- A monolithic group is a group that contains a unique minimal normal subgroup that is contained in every nontrivial normal subgroup. The minimal normal subgroup in this case is termed a monolith and it also coincides with the socle.
- Chief series is a normal series where each successive quotient is a minimal normal subgroup in the quotient of the whole group by the lower end. In other words, it is a series such that each is normal in and is a minimal normal subgroup of .
Facts
General facts
- Minimal normal implies characteristically simple: Any minimal normal subgroup must be a characteristically simple group, i.e., it must have no proper nontrivial characteristic subgroups. This follows from the fact that characteristic of normal implies normal.
- Characteristically simple and normal fully normalized implies minimal normal: In particular, any characteristically simple group is minimal normal in its holomorph. This is related to the fact that left transiter of normal is characteristic.

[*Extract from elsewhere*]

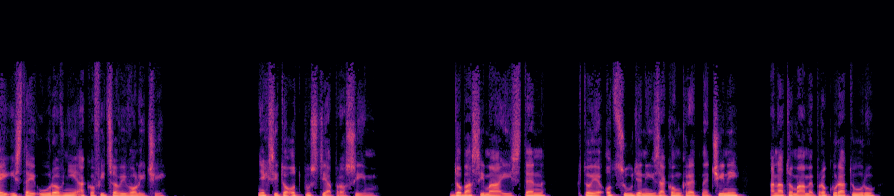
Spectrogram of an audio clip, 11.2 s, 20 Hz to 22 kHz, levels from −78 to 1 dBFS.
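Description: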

Facts in certain kinds of ambient groups
Additional conditions and conclusions
Statement | Additional condition | Conclusion |
---|---|---|
minimal normal subgroup with order not dividing index is characteristic, minimal normal subgroup with order greater than index is characteristic | the order of the subgroup does not divide its index | it is a characteristic subgroup |
normality-large and minimal normal implies monolith | normality-large subgroup: intersection with every nontrivial normal subgroup is normal | monolith, i.e., it is contained in every nontrivial normal subgroup, so the group is a monolithic group |
self-centralizing and minimal normal implies monolith (this follows from the previous fact and the fact that self-centralizing and normal implies normality-large) | self-centralizing subgroup: contains its own centralizer in the whole group | monolith, i.e., it is contained in every nontrivial normal subgroup, so the group is a monolithic group |
Other facts
- Minimal normal subgroup and core-free maximal subgroup need not be permutable complements
- Plinth theorem
Testing
GAP command
This subgroup property can be tested using built-in functionality of Groups, Algorithms, Programming (GAP).
The GAP command for listing all subgroups with this property is:MinimalNormalSubgroups
View subgroup properties testable with built-in GAP command|View subgroup properties for which all subgroups can be listed with built-in GAP commands | View subgroup properties codable in GAP
Learn more about using GAP
References
Textbook references
- Finite Group Theory (Cambridge Studies in Advanced Mathematics) by Michael Aschbacher, ISBN 0521786754^{More info}, Page 25 (definition in paragraph, immediately suceeding definition of characteristically simple group)
- Groups and representations by Jonathan Lazare Alperin and Rowen B. Bell, ISBN 0387945261^{More info}, Page 93 (definition in paragraph)
- Abstract Algebra by David S. Dummit and Richard M. Foote, 10-digit ISBN 0471433349, 13-digit ISBN 978-0471433347^{More info}, Page 106 (no definition given; term implicitly introduced in exercises)